“Our participation in this landmark study solidifies Crozer-Keystone’s longtime position as a leader in the care of dementing diseases,” says Kevin Caputo, M.D., chair of Psychiatry and vice president of Behavioral Health for Crozer-Keystone Health System. “As a psychiatrist, I work hand-in-hand with our geriatricians to provide the best care possible to those with Alzheimer’s or other dementing disorders – and their caregivers. It is exciting to see our specialists involved in a study that can dramatically alter and improve the way we treat this devastating disease. It gives hope to our community, our patients, and those who care for and about them.”

Patients cannot directly enroll in the IDEAS Study. IDEAS Study dementia specialists must enroll patients whose cases meet the study criteria and refer them to registered PET imaging facilities, such as Crozer-Keystone’s, for an amyloid PET scan. These scans will be performed and interpreted by a nuclear medicine physician or radiologist who is registered to take part in the IDEAS Study. Results will be provided to the ordering doctor for disclosure to the patient and to support further diagnostic decisions. Scan results and diagnosis will be captured for the study.

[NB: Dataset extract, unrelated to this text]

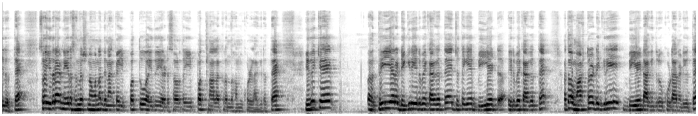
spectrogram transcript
ಇರುತ್ತೆ. ಸೊ ಇದರ ನೇರ ಸಂದರ್ಶನವನ್ನು ದಿನಾಂಕ ಇಪ್ಪತ್ತು ಐದು ಎರಡು ಸಾವಿರದ ಇಪ್ಪತ್ತ್ನಾಲ್ಕರಂದು ಹಮ್ಮಿಕೊಳ್ಳಲಾಗಿರುತ್ತೆ. ಇದಕ್ಕೆ ತ್ರೀ ಇಯರ್ ಡಿಗ್ರಿ ಇರಬೇಕಾಗುತ್ತೆ, ಜೊತೆಗೆ ಬಿ ಎಡ್ ಇರಬೇಕಾಗುತ್ತೆ, ಅಥವಾ ಮಾಸ್ಟರ್ ಡಿಗ್ರಿ ಬಿ ಎಡ್ ಆಗಿದ್ರೂ ಕೂಡ ನಡೆಯುತ್ತೆ.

The IDEAS Study is sponsored by the American College of Radiology (ACR) and American College of Radiology Imaging Network (ACRIN), with funding and direction provided by the Alzheimer’s Association, the ACR and the manufacturers of the FDA-approved radiopharmaceuticals for amyloid imaging.

Registered dementia specialists interested in referring enrolled patients to the Crozer-Keystone Center for Geriatric Medicine can call 610-338-2722.

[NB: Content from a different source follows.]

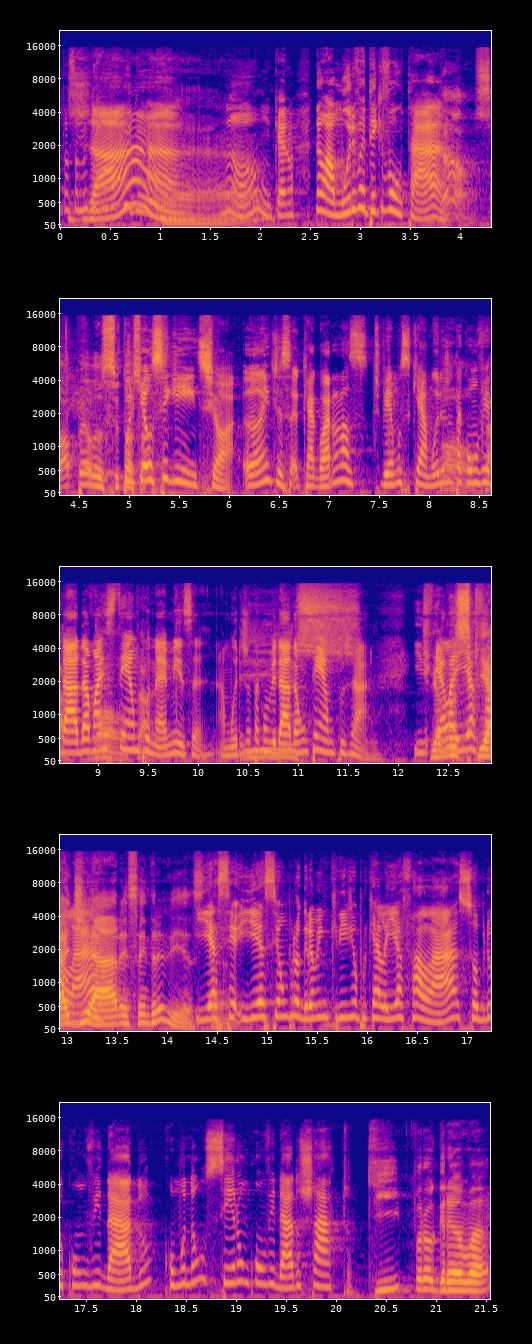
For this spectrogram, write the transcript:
passou muito Já? rápido. É. Não, não quero. Não, a Muri vai ter que voltar. Não, só pela situação. Porque é o seguinte, ó, antes, que agora nós tivemos que a Muri já tá Volta, convidada há mais volta. tempo, né, Misa? A Muri já tá convidada há um tempo já. E Tivemos ela ia que falar. adiar essa entrevista. Ia ser, ia ser um programa incrível, porque ela ia falar sobre o convidado, como não ser um convidado chato. Que programa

Photo caption: William Zirker, M.D., MPH, chief of the Division of Geriatrics, Crozer-Keystone Health System.

The copyrights for these articles are owned by the Hellenic News of America. They may not be redistributed without the permission of the owner. The opinions expressed by our authors do not necessarily reflect the opinions of the Hellenic News of America and its representatives.